Zhou, W., Yang, X., Chen, K., Cai, P., He, S., & Jiang, Y. (2014). Chemosensory Communication of Gender through Two Human Steroids in a Sexually Dimorphic Manner Current Biology DOI: 10.1016/j.cub.2014.03.035

Why do I procrastinate? I'll figure it out later


If you are a chronic procrastinator, you're not alone. Habitual procrastination plagues around 15-20% of adults and 50% of college students. For a chronic procrastinator, repeated failure to efficiently complete important tasks can lead to lower feelings of self-worth. In certain contexts, it can also result in very tangible penalties. For example, a survey in 2002 found that around 40% of American tax-payers procrastinated on their taxes, resulting in errors due to rushed filing that cost an average of $400 per procrastinator. More importantly, we tend to procrastinate when it comes to medical care (both preventive and therapeutic), which can involve very real costs to our well-being.

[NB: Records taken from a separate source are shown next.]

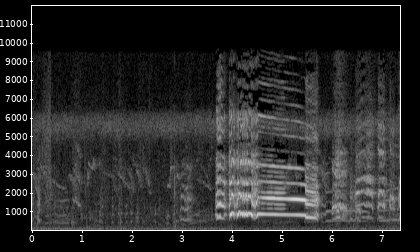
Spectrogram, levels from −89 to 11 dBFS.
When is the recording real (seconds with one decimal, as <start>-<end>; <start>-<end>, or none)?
0.0-7.4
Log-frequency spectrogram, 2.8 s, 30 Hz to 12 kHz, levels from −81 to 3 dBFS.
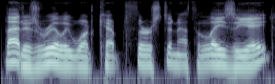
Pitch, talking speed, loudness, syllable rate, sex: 115 Hz, 220 wpm, -19 LUFS, 4.9 syllables/s, male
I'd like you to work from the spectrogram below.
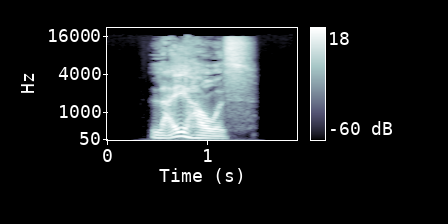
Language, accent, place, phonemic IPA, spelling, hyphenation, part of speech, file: German, Germany, Berlin, /ˈlaɪ̯ˌhaʊ̯s/, Leihhaus, Leih‧haus, noun, De-Leihhaus.ogg
- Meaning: pawnshop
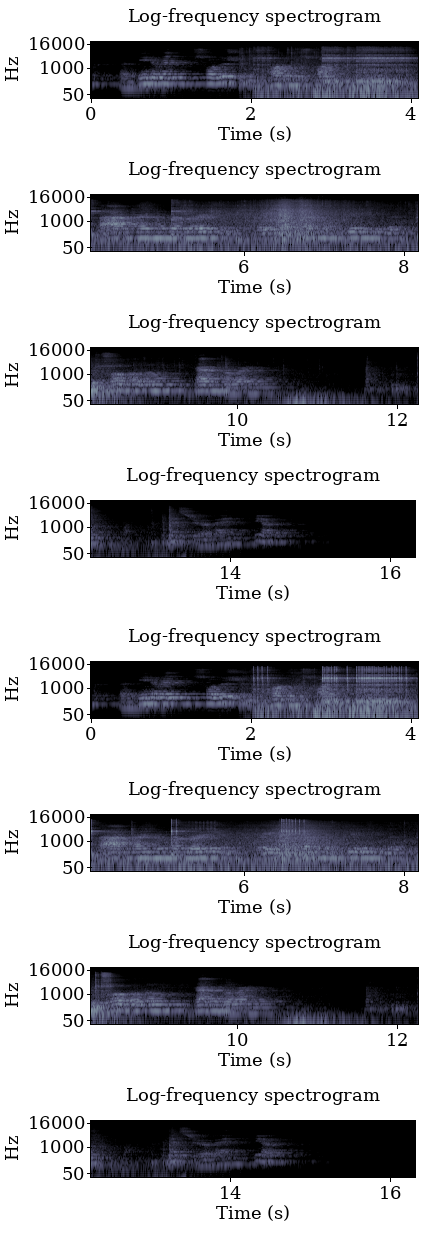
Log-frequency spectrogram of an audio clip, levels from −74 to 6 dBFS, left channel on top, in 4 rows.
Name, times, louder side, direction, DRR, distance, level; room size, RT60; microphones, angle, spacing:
voice 1, 0.3-3.0 4.2-9.1 9.4-10.2, equal, 10° right, -11 dB, 1.7 m, -39 dB
Crumpling crinkling, 1.8-13.4, left 3 dB, 60° left, 0.9 m, -43 dB
sound 1, 2.0-8.4, right 6 dB, 55° right, 0.5 m, -37 dB
voice 2, 13.1-14.5, equal, 10° left, -9 dB, 2.3 m, -49 dB
8.0 x 5.9 x 4.4 m, 1.3 s
head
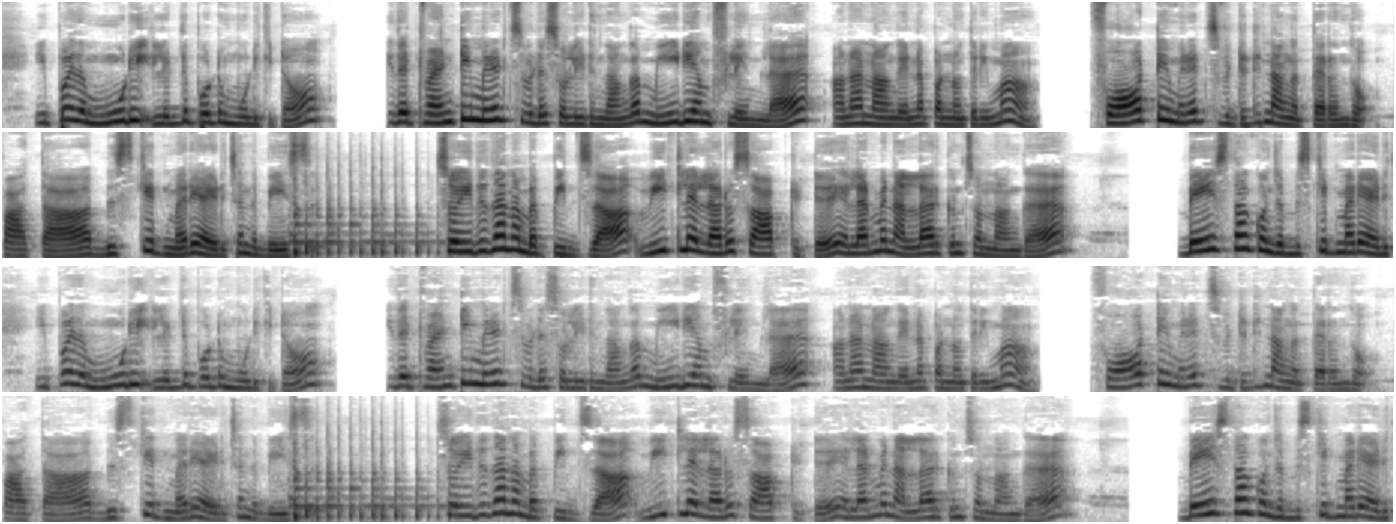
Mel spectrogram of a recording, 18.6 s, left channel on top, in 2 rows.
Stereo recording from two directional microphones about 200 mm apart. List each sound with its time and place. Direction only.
0.2 s speech: 25° left (ahead or behind)
2.5 s speech: 35° left (ahead or behind)
11.1 s music: centre (ahead or behind)
12.2 s speech: 35° left (ahead or behind)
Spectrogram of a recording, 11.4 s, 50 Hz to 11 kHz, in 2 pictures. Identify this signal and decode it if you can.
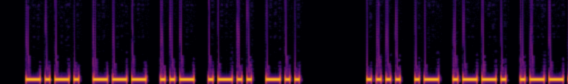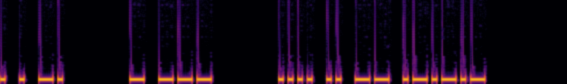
Morse code, heard as a keyed tone, about 25 wpm, 700 Hz. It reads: COULD HAPPEN TO HIM.
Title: 2x Word-Spacing - Sentences from Top 400 Words - 25wpm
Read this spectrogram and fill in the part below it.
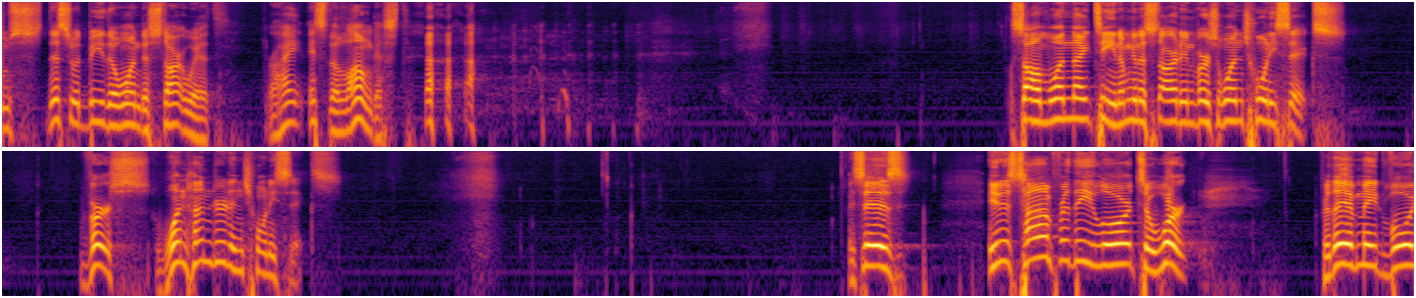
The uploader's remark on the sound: Preached at Gospel Lighthouse in Bossier City, La.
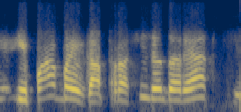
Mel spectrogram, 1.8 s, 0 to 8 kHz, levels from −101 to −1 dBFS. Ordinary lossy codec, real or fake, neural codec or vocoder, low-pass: Opus, 16 kbps; fake; codec, 16 kHz, 2 kbps, X-Codec, HuBERT features, trained on general audio; 7.2 kHz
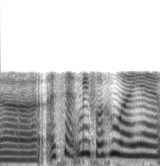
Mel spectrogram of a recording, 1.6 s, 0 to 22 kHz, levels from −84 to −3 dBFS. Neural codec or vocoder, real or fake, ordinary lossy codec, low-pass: codec, 16 kHz in and 24 kHz out, 1 kbps, XY-Tokenizer; fake; none; 3.6 kHz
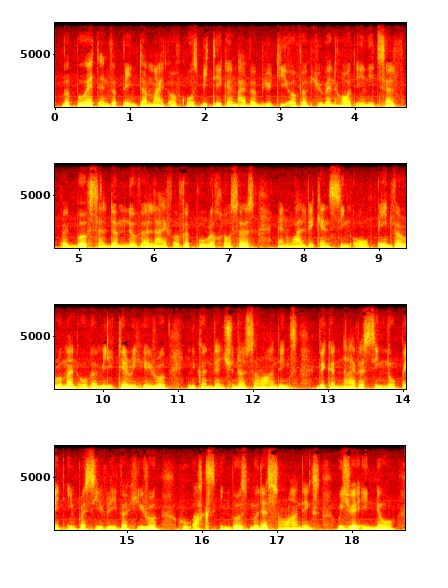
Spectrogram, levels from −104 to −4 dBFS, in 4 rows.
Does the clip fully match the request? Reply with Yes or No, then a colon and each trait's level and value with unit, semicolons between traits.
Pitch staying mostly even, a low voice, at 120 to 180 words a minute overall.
No: narrow, 1.1 semitones; low, 115 Hz; average, 200 wpm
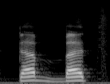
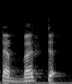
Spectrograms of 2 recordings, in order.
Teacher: On the ta, there's a bit of hams when you have a sakina on top.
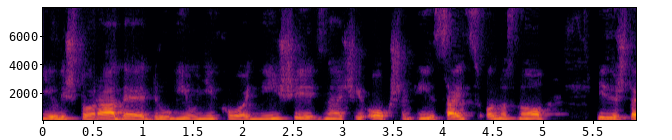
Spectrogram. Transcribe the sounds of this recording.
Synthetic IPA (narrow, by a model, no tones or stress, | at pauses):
iliʃt̪o̞ɾaːd̪ed̪ɾuɡiuɲixo̞ʋo̞jniːʃiznaːt͡ʃiʔokʃoninsajt̪so̞d̪nosno | izʋje̞ʃt̪a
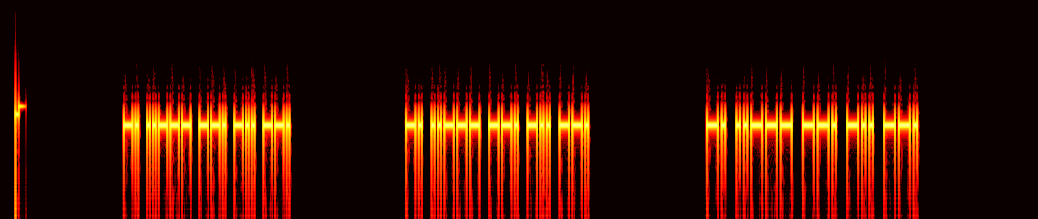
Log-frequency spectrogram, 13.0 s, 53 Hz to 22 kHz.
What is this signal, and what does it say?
Morse code, heard as a keyed tone, about 28 wpm, 700 Hz. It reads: N2GDG N2GDG N2GDG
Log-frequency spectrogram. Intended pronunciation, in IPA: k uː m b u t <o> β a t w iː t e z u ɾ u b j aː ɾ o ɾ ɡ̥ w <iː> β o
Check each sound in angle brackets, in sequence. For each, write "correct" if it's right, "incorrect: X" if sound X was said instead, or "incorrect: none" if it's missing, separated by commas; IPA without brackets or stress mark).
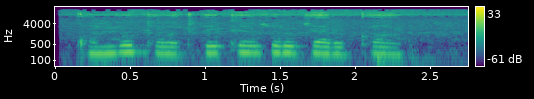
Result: correct, incorrect: aː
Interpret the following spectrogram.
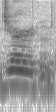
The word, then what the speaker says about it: Jordan: That family pronounced it Jordan, like Shug Jordan, you know, the coach.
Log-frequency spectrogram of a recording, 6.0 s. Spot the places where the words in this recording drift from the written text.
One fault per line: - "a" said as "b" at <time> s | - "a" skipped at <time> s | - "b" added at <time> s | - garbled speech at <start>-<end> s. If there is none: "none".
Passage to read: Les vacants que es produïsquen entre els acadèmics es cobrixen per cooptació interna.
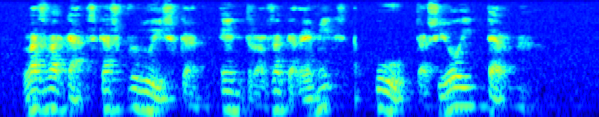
- "es cobrixen per" skipped at 3.5 s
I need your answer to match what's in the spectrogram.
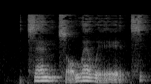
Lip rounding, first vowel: unrounded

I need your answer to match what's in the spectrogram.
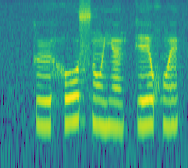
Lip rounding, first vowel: rounded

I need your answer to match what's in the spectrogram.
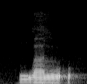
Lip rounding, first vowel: unrounded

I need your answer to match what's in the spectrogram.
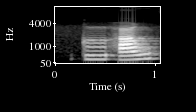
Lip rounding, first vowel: unrounded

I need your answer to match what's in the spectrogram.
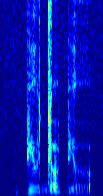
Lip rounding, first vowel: rounded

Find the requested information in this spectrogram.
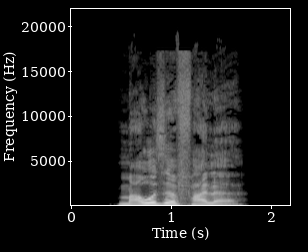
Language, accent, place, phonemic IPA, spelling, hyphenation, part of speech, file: German, Germany, Berlin, /ˈmaʊ̯zəˌfalə/, Mausefalle, Mau‧se‧fal‧le, noun, De-Mausefalle.ogg
- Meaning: mousetrap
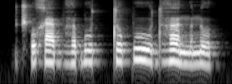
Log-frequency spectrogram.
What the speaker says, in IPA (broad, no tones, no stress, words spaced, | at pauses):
t͡ʃʼʊxæbʱə ɓutːʊ puː dʱɜ n̪ʊnʊ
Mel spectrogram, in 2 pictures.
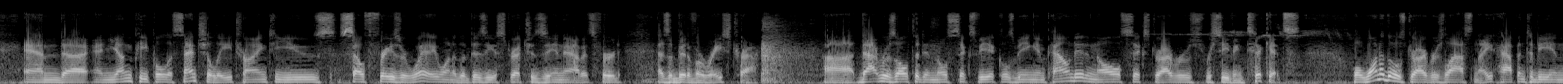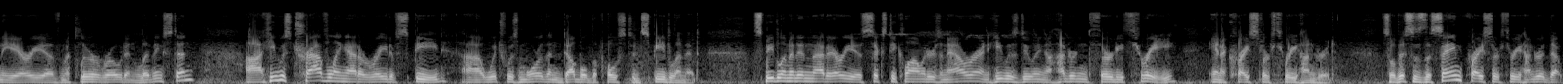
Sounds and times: Speech: 0.2 - 31.2.

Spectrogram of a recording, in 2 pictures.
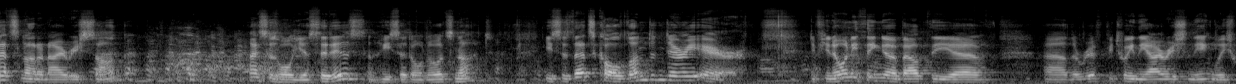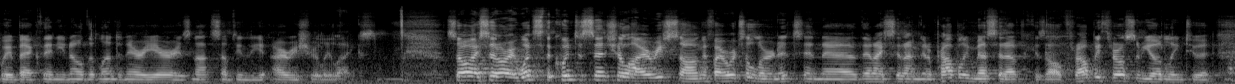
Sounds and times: Speech: 0.0 - 1.4, 2.5 - 16.2, 16.8 - 24.6.

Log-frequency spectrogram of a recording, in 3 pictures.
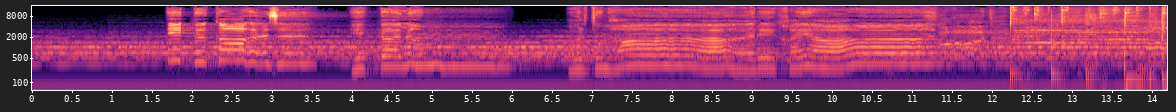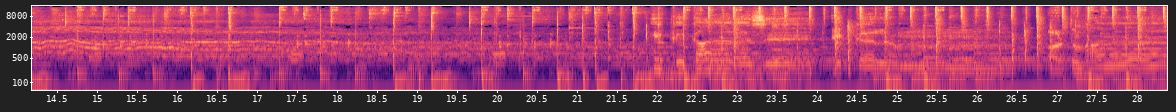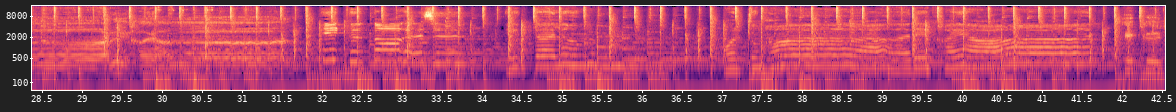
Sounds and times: Music: 0.0 - 42.5
Singing: 6.7 - 21.2, 21.9 - 42.5.

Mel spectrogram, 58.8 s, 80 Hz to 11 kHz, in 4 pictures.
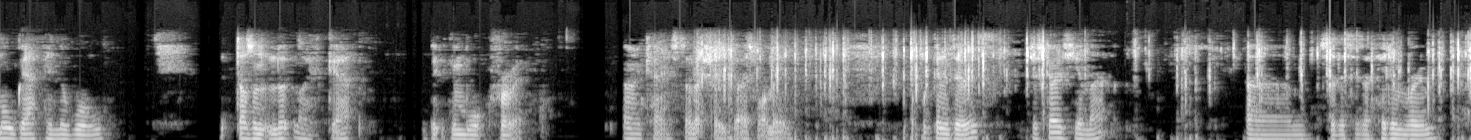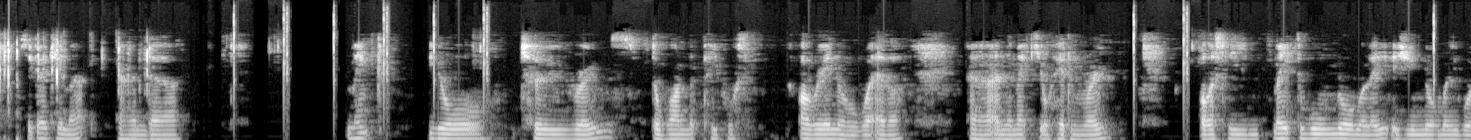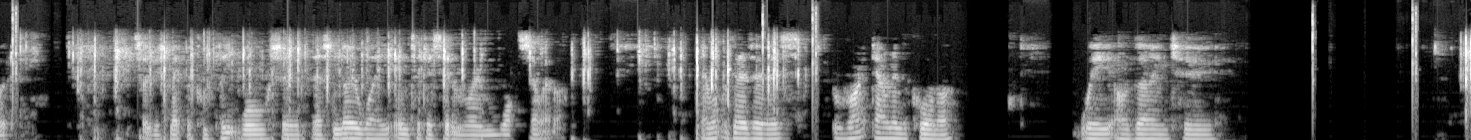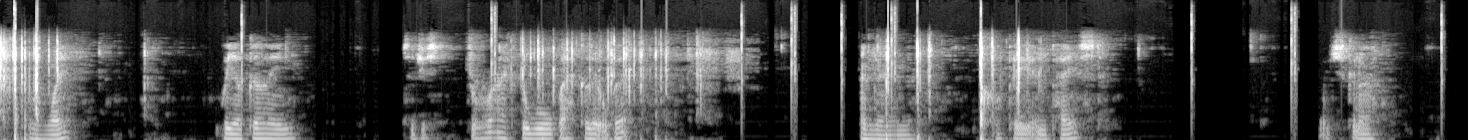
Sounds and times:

Why is the urge to procrastinate so strong? It sometimes seems that we are compelled to procrastinate by a force that is disproportionate to the small reward we may get from putting off a task we're not looking forward to. According to Gustavson et al., the authors of a study published last week in Psychological Science, a predisposition to procrastinate may have its roots in our genes.

Previous research has suggested a potential link between a tendency to procrastinate and an impulsive nature. Gustavson et al. explored this possible connection by observing the traits of procrastination and impulsivity in a group of 181 identical and 166 fraternal twins. Because identical twins share 100% of their genes and fraternal twins only share around 50% of their genes, if a trait is shared by identical twins more frequently than it is by fraternal twins, it suggests the trait has a significant genetic basis (for more on twin studies see this post).

The investigators reported a significant correlation between procrastination and impulsivity (r = .65). The group also reported that their genetic model determined that procrastination and impulsivity were perfectly correlated (r = 1.0), suggesting that the genetic influences on procrastination and impulsivity might be completely shared. In other words, according to this study, there are no genetic influences on procrastination that aren't also affecting impulsivity.

But why would these two traits be associated with one another? Procrastination involves putting things off, while impulsivity involves doing them on a whim. Gustavson et al. suggest that both procrastination and impulsivity involve a failure in goal management and a deficit in the ability to guide behavior effectively using goals. The authors refer to a hypothesis proposed by procrastination researcher Piers Steel that suggests impulsivity may have been adaptive to our ancient ancestors when survival depended more on thinking and acting quickly. In today's much safer world, however, planning for events yet to come has superceded impulsivity in terms of importance.

Thus, like many of our other bad habits, procrastination may have its roots in a behavior that was at one point adaptive and is now outdated. So, if it feels like your desire to procrastinate is driven by a force much stronger than your willpower, it may be so. If Gustavson et al. are correct, the impetus for procrastination lies in genetic programming that dates back to the Pleistocene era.

Gustavson, D., Miyake, A., Hewitt, J., & Friedman, N. (2014). Genetic Relations Among Procrastination, Impulsivity, and Goal-Management Ability: Implications for the Evolutionary Origin of Procrastination Psychological Science DOI: 10.1177/0956797614526260